Data items:

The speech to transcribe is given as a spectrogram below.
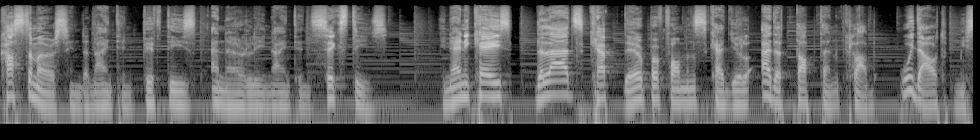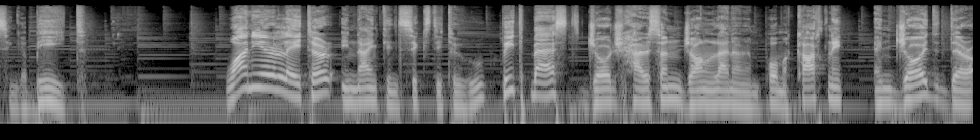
customers in the 1950s and early 1960s. In any case, the lads kept their performance schedule at the top 10 club, without missing a beat. One year later, in 1962, Pete Best, George Harrison, John Lennon and Paul McCartney enjoyed their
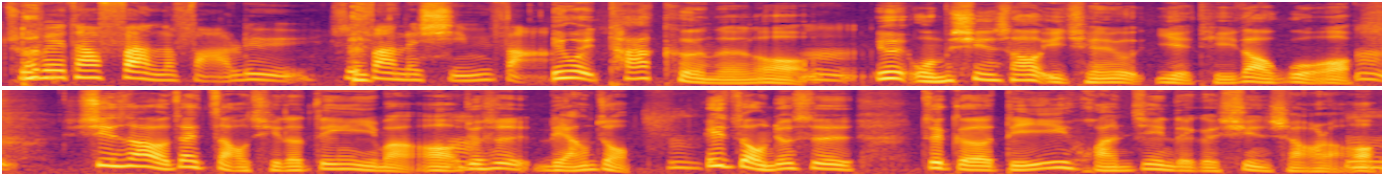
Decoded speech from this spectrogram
除非他犯了法律，是犯了刑法。因为他可能哦，嗯，因为我们性骚扰以前有也提到过哦，嗯。性骚扰在早期的定义嘛，哦，就是两种，一种就是这个敌意环境的一个性骚扰哦，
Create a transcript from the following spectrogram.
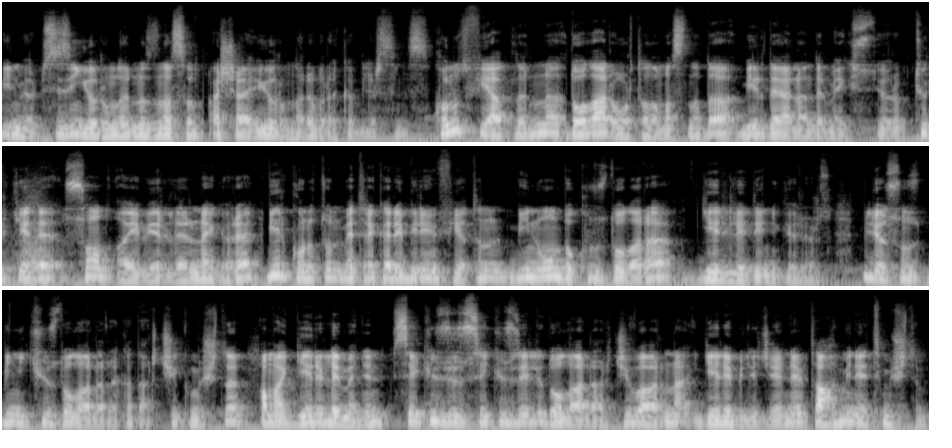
Bilmiyorum sizin yorumlarınız nasıl? Aşağıya yorumlara bırakabilirsiniz. Konut fiyatlarını dolar ortalamasında da bir değerlendirmek istiyorum. Türkiye'de son ay verilerine göre bir konutun metrekare birim fiyatının 1019 dolara gerilediğini görüyoruz. Biliyorsunuz 1200 dolarlara kadar çıkmıştı ama gerilemenin 800-850 dolarlar civarına gelebileceğini tahmin etmiştim.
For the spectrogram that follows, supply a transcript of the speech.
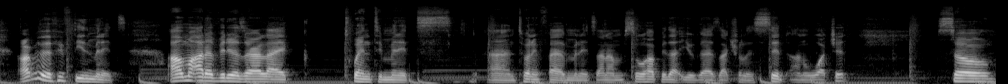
or maybe 15 minutes. All my other videos are like 20 minutes and 25 minutes and i'm so happy that you guys actually sit and watch it. So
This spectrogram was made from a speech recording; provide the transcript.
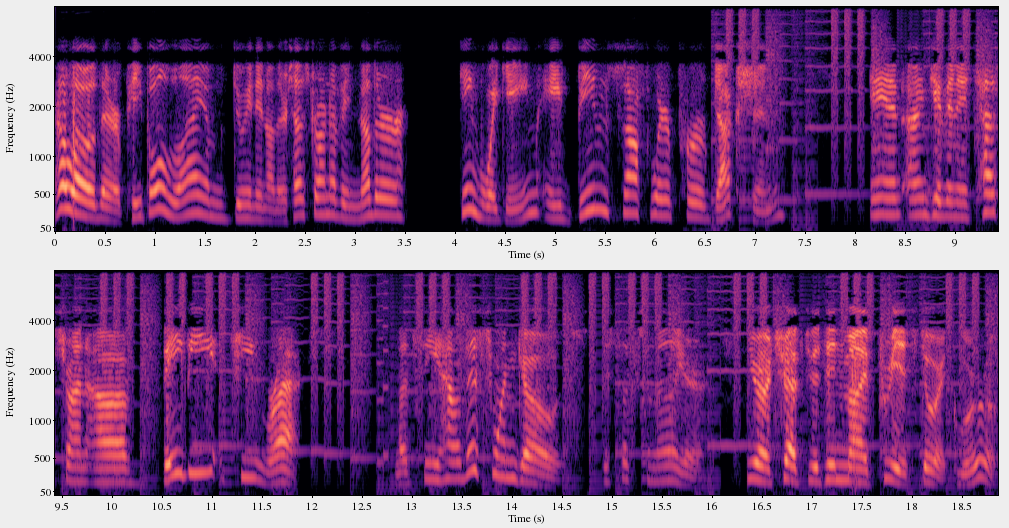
Hello there, people. I am doing another test run of another Game Boy game, a Beam Software production, and I'm giving a test run of Baby T-Rex. Let's see how this one goes. This looks familiar. You are trapped within my prehistoric world.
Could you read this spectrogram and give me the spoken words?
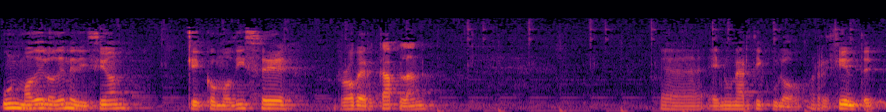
un modelo de medición que, como dice Robert Kaplan eh, en un artículo reciente,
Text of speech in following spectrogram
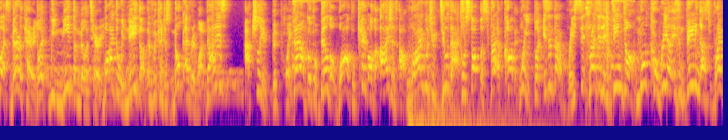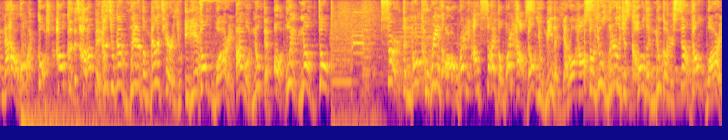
US military. But we need the military. Why do we need them if we can just nuke everyone? That is Actually a good point. Then I'm going to build a wall to keep all the Asians out. Why would you do that? To stop the spread of COVID. Wait, but isn't that racist? President Ding Dong, North Korea is invading us right now. Oh my gosh, how could this happen? Cause you got rid of the military, you idiot. Don't worry, I will nuke them all. Wait, no, don't. Sir, the North Koreans are already outside the White House. Don't you mean the Yellow House? So you literally just called a nuke on yourself. Don't worry,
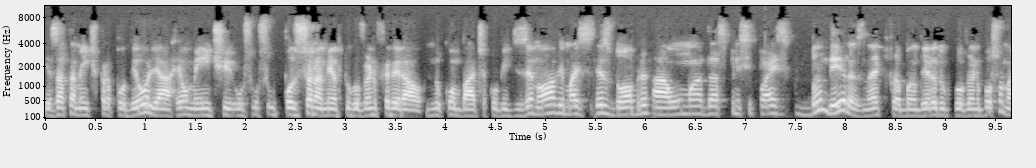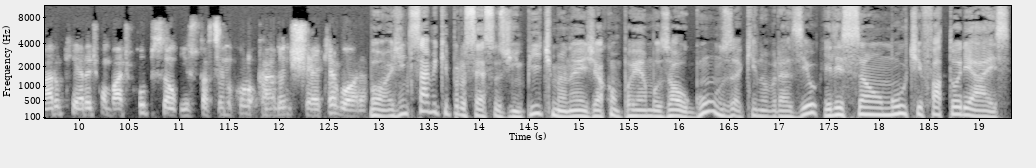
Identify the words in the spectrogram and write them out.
exatamente para poder olhar realmente o, o, posicionamento do governo federal no combate à Covid-19, mas desdobra a uma das principais bandeiras, né, que foi a bandeira do governo Bolsonaro, que era de combate à corrupção. Isso está sendo colocado em xeque agora. Bom, a gente sabe que processos de impeachment, né, já acompanhamos alguns aqui no Brasil, eles são multifatoriais,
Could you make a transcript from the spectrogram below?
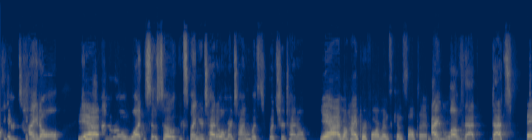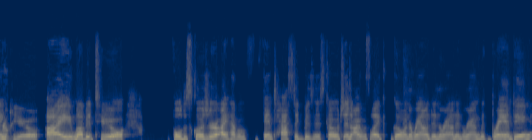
your title Yeah. in general, what, so, so explain your title one more time. What's, what's your title? Yeah, I'm a high performance consultant. I love that. That's Thank brilliant. you. I love it too. Full disclosure, I have a fantastic business coach, and I was like going around and around and around with branding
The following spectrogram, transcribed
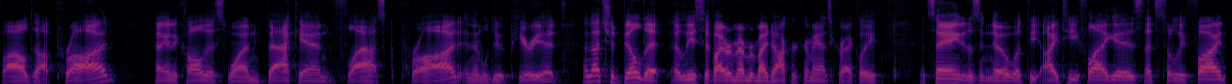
file.prod. I'm going to call this one backend flask prod, and then we'll do a period. And that should build it, at least if I remember my Docker commands correctly. It's saying it doesn't know what the IT flag is. That's totally fine.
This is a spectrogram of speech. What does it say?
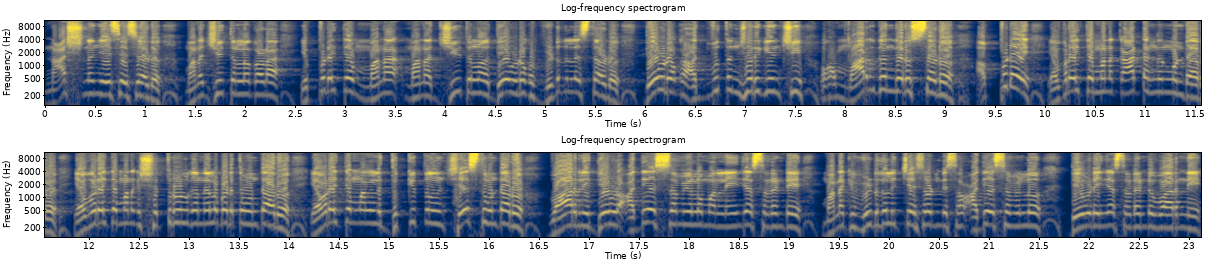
నాశనం చేసేసాడు మన జీవితంలో కూడా ఎప్పుడైతే మన మన జీవితంలో దేవుడు ఒక విడుదలిస్తాడో దేవుడు ఒక అద్భుతం జరిగించి ఒక మార్గం తెరుస్తాడో అప్పుడే ఎవరైతే మనకు ఆటంకంగా ఉంటారో ఎవరైతే మనకు శత్రువులుగా నిలబడుతూ ఉంటారో ఎవరైతే మనల్ని దుఃఖితులను చేస్తూ ఉంటారో వారిని దేవుడు అదే సమయంలో మనల్ని ఏం చేస్తాడంటే మనకి విడుదల ఇచ్చేసేటువంటి అదే సమయంలో దేవుడు ఏం చేస్తాడంటే వారిని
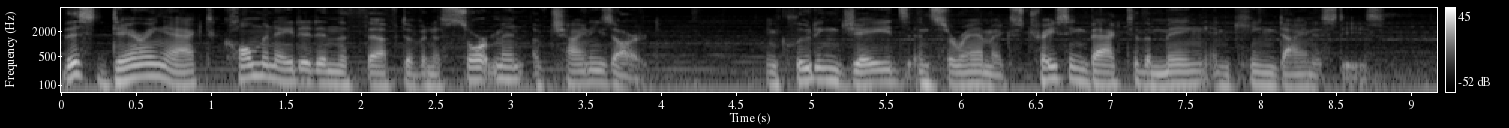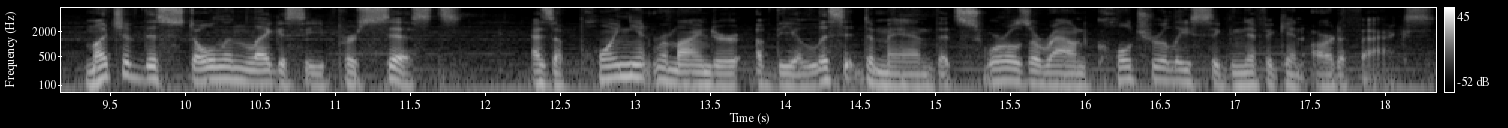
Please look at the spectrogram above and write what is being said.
This daring act culminated in the theft of an assortment of Chinese art, including jades and ceramics tracing back to the Ming and Qing dynasties. Much of this stolen legacy persists as a poignant reminder of the illicit demand that swirls around culturally significant artifacts.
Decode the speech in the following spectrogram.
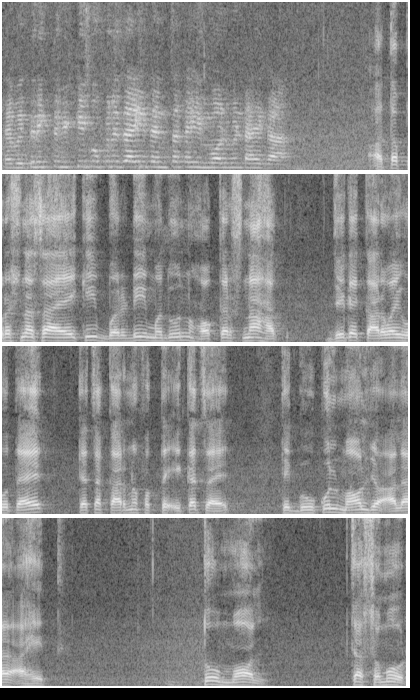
त्या व्यतिरिक्त विक्की कोकरेजाही त्यांचा काही इन्व्हॉल्वमेंट आहे का? आता प्रश्न असा आहे की बर्डीमधून हॉकर्सना हाक जे काही कारवाई होत आहेत त्याचं कारण फक्त एकच आहे ते गोकुल मॉल जो आला आहेत तो मॉलच्या समोर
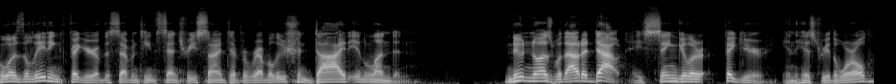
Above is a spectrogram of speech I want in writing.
who was the leading figure of the 17th century scientific revolution, died in London. Newton was, without a doubt, a singular figure in the history of the world.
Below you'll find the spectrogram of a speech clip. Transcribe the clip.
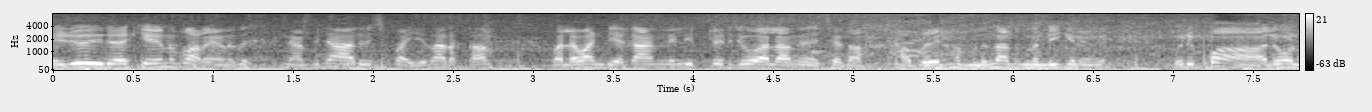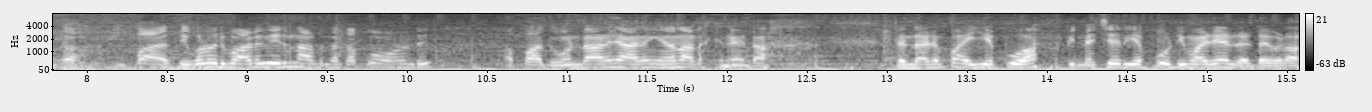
എഴുപത് രൂപയൊക്കെയാണ് പറയണത്. ഞാൻ പിന്നെ ആലോചിച്ച് പയ്യെ നടക്കാം. പല വണ്ടിയൊക്കെ ആണെങ്കിൽ ലിഫ്റ്റ് അടിച്ച് പോകാമെന്ന് വെച്ചേട്ടാ അപ്പോൾ നമ്മൾ നടന്നുകൊണ്ടിരിക്കുന്നത് ഒരു പാലം ഉണ്ടോ? ഈ പാലത്തിൽ കൂടെ ഒരുപാട് പേര് നടന്നൊക്കെ പോകുന്നുണ്ട് അപ്പോൾ അതുകൊണ്ടാണ് ഞാനിങ്ങനെ നടക്കുന്നത് കേട്ടാ അപ്പോൾ എന്തായാലും പയ്യെ പോവാം. പിന്നെ ചെറിയ പൊടിമഴയുണ്ട് കേട്ടോ ഇവിടെ.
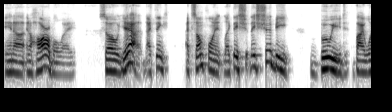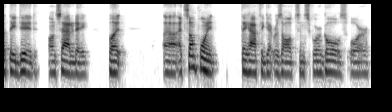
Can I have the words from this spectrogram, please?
in a in a horrible way. So yeah, I think at some point like they should they should be buoyed by what they did on Saturday, but uh, at some point they have to get results and score goals or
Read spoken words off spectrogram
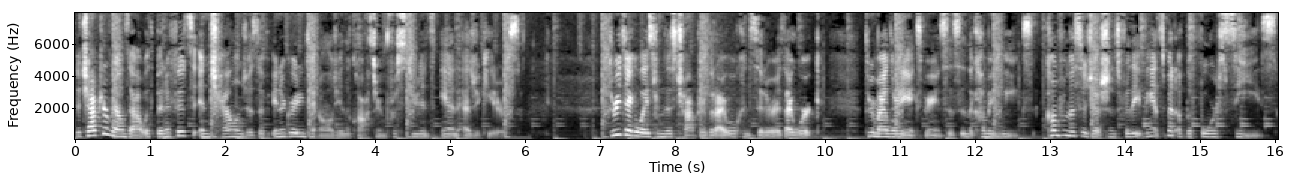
The chapter rounds out with benefits and challenges of integrating technology in the classroom for students and educators. Three takeaways from this chapter that I will consider as I work through my learning experiences in the coming weeks come from the suggestions for the advancement of the four C's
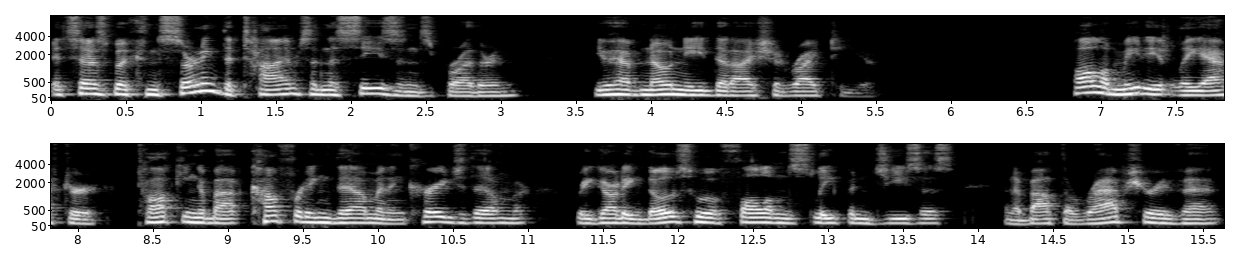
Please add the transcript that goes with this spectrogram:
It says, But concerning the times and the seasons, brethren, you have no need that I should write to you. Paul immediately, after talking about comforting them and encourage them regarding those who have fallen asleep in Jesus and about the rapture event,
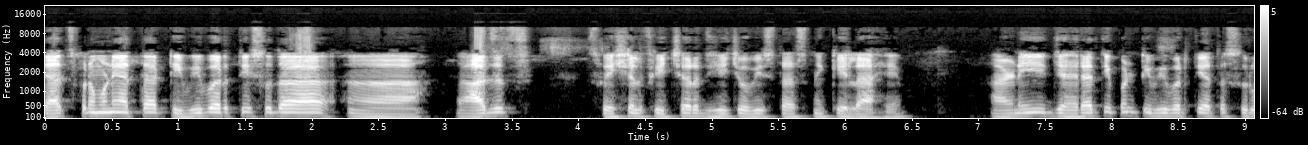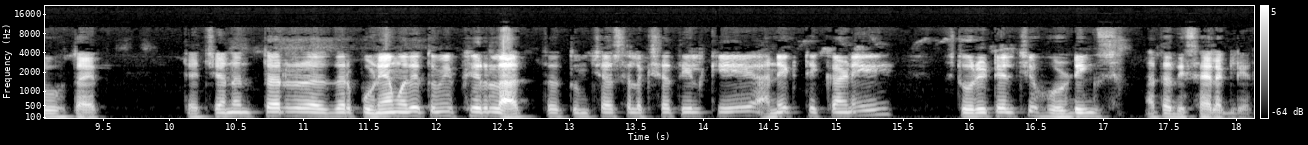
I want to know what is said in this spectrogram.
त्याचप्रमाणे आता टी व्हीवरती सुद्धा आजच स्पेशल फीचर झी चोवीस तासने केलं आहे. आणि जाहिराती पण टी व्हीवरती आता सुरू होत आहेत त्याच्यानंतर जर पुण्यामध्ये तुम्ही फिरलात तर तुमच्या असं लक्षात येईल की अनेक ठिकाणी स्टोरीटेलची होर्डिंग्स आता दिसायला लागली आहेत.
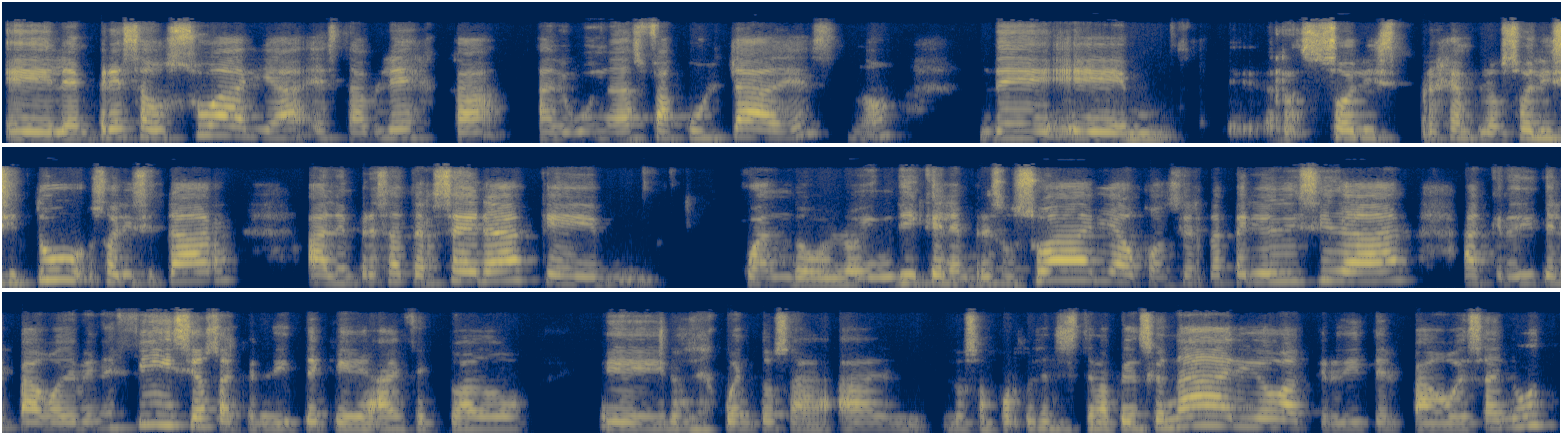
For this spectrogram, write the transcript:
eh, la empresa usuaria establezca algunas facultades, ¿no? De, eh, por ejemplo, solicitar a la empresa tercera que cuando lo indique la empresa usuaria o con cierta periodicidad, acredite el pago de beneficios, acredite que ha efectuado eh, los descuentos a, los aportes del sistema pensionario, acredite el pago de salud.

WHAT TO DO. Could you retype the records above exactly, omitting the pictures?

OUTPUT BELOW.
The speech to transcribe is given as a spectrogram below.
customers in the 1950s and early 1960s. In any case, the lads kept their performance schedule at the top 10 club, without missing a beat. One year later, in 1962, Pete Best, George Harrison, John Lennon and Paul McCartney enjoyed their
Decoded speech from this spectrogram
除非他犯了法律，是犯了刑法。因为他可能哦，嗯，因为我们性骚扰以前有也提到过哦，嗯。性骚扰在早期的定义嘛，哦，就是两种，一种就是这个敌意环境的一个性骚扰哦，
Create a transcript from the following spectrogram.
Bilmiyorum sizin yorumlarınız nasıl? Aşağıya yorumlara bırakabilirsiniz. Konut fiyatlarını dolar ortalamasında da bir değerlendirmek istiyorum. Türkiye'de son ay verilerine göre bir konutun metrekare birim fiyatının 1019 dolara gerilediğini görüyoruz. Biliyorsunuz 1200 dolarlara kadar çıkmıştı ama gerilemenin 800-850 dolarlar civarına gelebileceğini tahmin etmiştim.
For the spectrogram that follows, supply a transcript of the speech.
or maybe 15 minutes. All my other videos are like 20 minutes and 25 minutes and i'm so happy that you guys actually sit and watch it. So
This spectrogram was made from a speech recording; provide the transcript.
Hello there, people. I am doing another test run of another Game Boy game, a Beam Software production, and I'm giving a test run of Baby T-Rex. Let's see how this one goes. This looks familiar. You are trapped within my prehistoric world.
Could you read this spectrogram and give me the spoken words?
un modelo de medición que, como dice Robert Kaplan eh, en un artículo reciente,
Text of speech in following spectrogram
US military. But we need the military. Why do we need them if we can just nuke everyone? That is Actually a good point. Then I'm going to build a wall to keep all the Asians out. Why would you do that? To stop the spread of COVID. Wait, but isn't that racist? President Ding Dong, North Korea is invading us right now. Oh my gosh, how could this happen? Cause you got rid of the military, you idiot. Don't worry, I will nuke them all. Wait, no, don't. Sir, the North Koreans are already outside the White House. Don't you mean the Yellow House? So you literally just called a nuke on yourself. Don't worry,
Identify the words in the spectrogram and write them out.
exatamente para poder olhar realmente o, o, posicionamento do governo federal no combate à Covid-19, mas desdobra a uma das principais bandeiras, né, que foi a bandeira do governo Bolsonaro, que era de combate à corrupção. Isso está sendo colocado em xeque agora. Bom, a gente sabe que processos de impeachment, né, já acompanhamos alguns aqui no Brasil, eles são multifatoriais,
Could you make a transcript from the spectrogram below?
your title Yeah. in general, what, so, so explain your title one more time. What's, what's your title? Yeah, I'm a high performance consultant. I love that. That's Thank brilliant. you. I love it too. Full disclosure, I have a fantastic business coach, and I was like going around and around and around with branding
The following spectrogram, transcribed
file.prod. I'm going to call this one backend flask prod, and then we'll do a period. And that should build it, at least if I remember my Docker commands correctly. It's saying it doesn't know what the IT flag is. That's totally fine.
This is a spectrogram of speech. What does it say?
నాశనం చేసేసాడు మన జీవితంలో కూడా ఎప్పుడైతే మన మన జీవితంలో దేవుడు ఒక విడుదలిస్తాడో దేవుడు ఒక అద్భుతం జరిగించి ఒక మార్గం తెరుస్తాడో అప్పుడే ఎవరైతే మనకు ఆటంకంగా ఉంటారో ఎవరైతే మనకు శత్రువులుగా నిలబడుతూ ఉంటారో ఎవరైతే మనల్ని దుఃఖితులను చేస్తూ ఉంటారో వారిని దేవుడు అదే సమయంలో మనల్ని ఏం చేస్తాడంటే మనకి విడుదల ఇచ్చేసేటువంటి అదే సమయంలో దేవుడు ఏం చేస్తాడంటే వారిని
Please look at the spectrogram above and write what is being said.
This daring act culminated in the theft of an assortment of Chinese art, including jades and ceramics tracing back to the Ming and Qing dynasties. Much of this stolen legacy persists as a poignant reminder of the illicit demand that swirls around culturally significant artifacts.
Decode the speech in the following spectrogram.
त्या व्यतिरिक्त विक्की कोकरेजाही त्यांचा काही इन्व्हॉल्वमेंट आहे का? आता प्रश्न असा आहे की बर्डीमधून हॉकर्सना हाक जे काही कारवाई होत आहेत त्याचं कारण फक्त एकच आहे ते गोकुल मॉल जो आला आहेत तो मॉलच्या समोर
Above is a spectrogram of speech I want in writing.
who was the leading figure of the 17th century scientific revolution, died in London. Newton was, without a doubt, a singular figure in the history of the world.
Below you'll find the spectrogram of a speech clip. Transcribe the clip.
എഴുപത് രൂപയൊക്കെയാണ് പറയണത്. ഞാൻ പിന്നെ ആലോചിച്ച് പയ്യെ നടക്കാം. പല വണ്ടിയൊക്കെ ആണെങ്കിൽ ലിഫ്റ്റ് അടിച്ച് പോകാമെന്ന് വെച്ചേട്ടാ അപ്പോൾ നമ്മൾ നടന്നുകൊണ്ടിരിക്കുന്നത് ഒരു പാലം ഉണ്ടോ? ഈ പാലത്തിൽ കൂടെ ഒരുപാട് പേര് നടന്നൊക്കെ പോകുന്നുണ്ട് അപ്പോൾ അതുകൊണ്ടാണ് ഞാനിങ്ങനെ നടക്കുന്നത് കേട്ടാ അപ്പോൾ എന്തായാലും പയ്യെ പോവാം. പിന്നെ ചെറിയ പൊടിമഴയുണ്ട് കേട്ടോ ഇവിടെ.
Can I have the words from this spectrogram, please?
in a in a horrible way. So yeah, I think at some point like they should they should be buoyed by what they did on Saturday, but uh, at some point they have to get results and score goals or
Read spoken words off spectrogram
The chapter rounds out with benefits and challenges of integrating technology in the classroom for students and educators. Three takeaways from this chapter that I will consider as I work through my learning experiences in the coming weeks come from the suggestions for the advancement of the four C's
Please add the transcript that goes with this spectrogram:
It says, But concerning the times and the seasons, brethren, you have no need that I should write to you. Paul immediately, after talking about comforting them and encourage them regarding those who have fallen asleep in Jesus and about the rapture event,
I want to know what is said in this spectrogram.
त्याचप्रमाणे आता टी व्हीवरती सुद्धा आजच स्पेशल फीचर झी चोवीस तासने केलं आहे. आणि जाहिराती पण टी व्हीवरती आता सुरू होत आहेत त्याच्यानंतर जर पुण्यामध्ये तुम्ही फिरलात तर तुमच्या असं लक्षात येईल की अनेक ठिकाणी स्टोरीटेलची होर्डिंग्स आता दिसायला लागली आहेत.
For this spectrogram, write the transcript:
eh, la empresa usuaria establezca algunas facultades, ¿no? De, eh, por ejemplo, solicitar a la empresa tercera que cuando lo indique la empresa usuaria o con cierta periodicidad, acredite el pago de beneficios, acredite que ha efectuado eh, los descuentos a, los aportes del sistema pensionario, acredite el pago de salud.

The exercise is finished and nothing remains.